CAIRO, Egypt — In 1956 women’s rights in Egypt made remarkable progress when they legally gained the right to vote. Although, when thinking of Egypt, there is the tendency to think of ancient times when rulers and goddesses existed. Such examples include the goddess of motherhood, Hathor, or the powerful Egyptian Queen Nefertiti. Nevertheless, during those ancient times, men and women were essentially equal and there was nearly no hierarchy in terms of gender roles. However, as far as employment, this was not the case. The inequality Egyptian women faced during those times are no different from the inequality issues they face today.
Five Facts About Women’s Rights in Egypt
Egypt relies on gender-based rules. Among many other countries that face disparities, Egypt functions off of gender-based rules because of the traditional society. As a result, women typically do house chores like cooking, cleaning and caring for the children. According to The 2020 Global Gender Gap Index, which ranks countries based on the severity of inequality in the world, Egypt ranks 134 out of 153 countries. This is a fairly low ranking for a nation that is working to improve its gender equality.

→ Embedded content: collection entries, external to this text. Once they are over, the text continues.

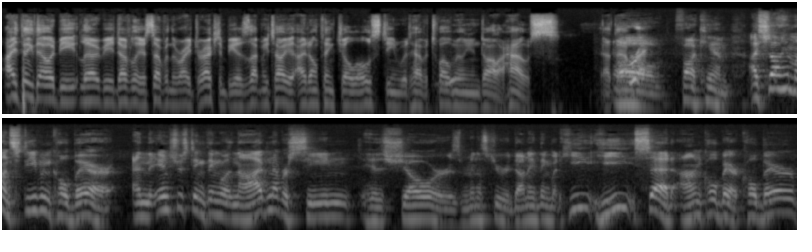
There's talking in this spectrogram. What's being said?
I think that would be that would be definitely a step in the right direction because let me tell you, I don't think Joel Osteen would have a twelve million dollar house at that Oh, rate. fuck him. I saw him on Stephen Colbert, and the interesting thing was, now I've never seen his show or his ministry or done anything, but he he said on Colbert, Colbert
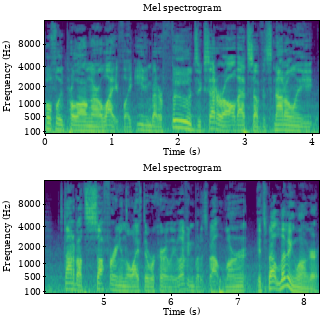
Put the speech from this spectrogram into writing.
hopefully prolong our life, like eating better foods, etc. All that stuff. It's not only it's not about suffering in the life that we're currently living, but it's about learn. It's about living longer.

Inequality within education systems in Egypt has decreased substantially. However, even highly educated Egyptian women still struggle to find employment due to how expensive childcare is and the likelihood of sexual harassment in and outside the working environment. The Global Economy in 2019 reported that the labor force participation rate for females in Egypt was 21.93%. Meanwhile, for men, the labor force participation rate was 70.86%.
Literacy disparities have diminished recently. Although gender discrimination is still present in Egypt, literacy disparities have diminished over the last two decades. According to The World Bank’s report in 2017, the literacy rate for females was 65.5%, while it was 43.6% in 1996. Within those decades, Egyptian women’s literacy rate increased by nearly 22% and if it continues to elevate, it will promote their economic growth in society.
Child marriage is illegal. In Egypt, legal adulthood starts at 18. Women’s rights in Egypt made significant progress in 2001 when child marriage became illegal, giving young girls a chance at a brighter future. Additionally, they now have a more equal opportunity in life at a younger age. As a result of enacting this law, teenage pregnancy rates also decreased.
Female Genital Mutilation is still practiced in Egypt. FGM, also known as circumcision, is frowned upon but still practiced in Egypt. According to the 2014 Demographic and Health Survey, 92% of women between ages 15-49 had undergone circumcision. Most of these women had been married already, however, this is an alarmingly high rate of female circumcision.
Although women’s rights in Egypt continue to face hardships, the nongovernmental organization Egyptian Society of Women’s Health (ESWH) is working hard at helping women. Through their promotion and advocacy for women’s health, they are making a difference in women’s rights in Egypt. Though women still face great adversities, access to health benefits is still a significant stride in the right direction.
– Montana Moore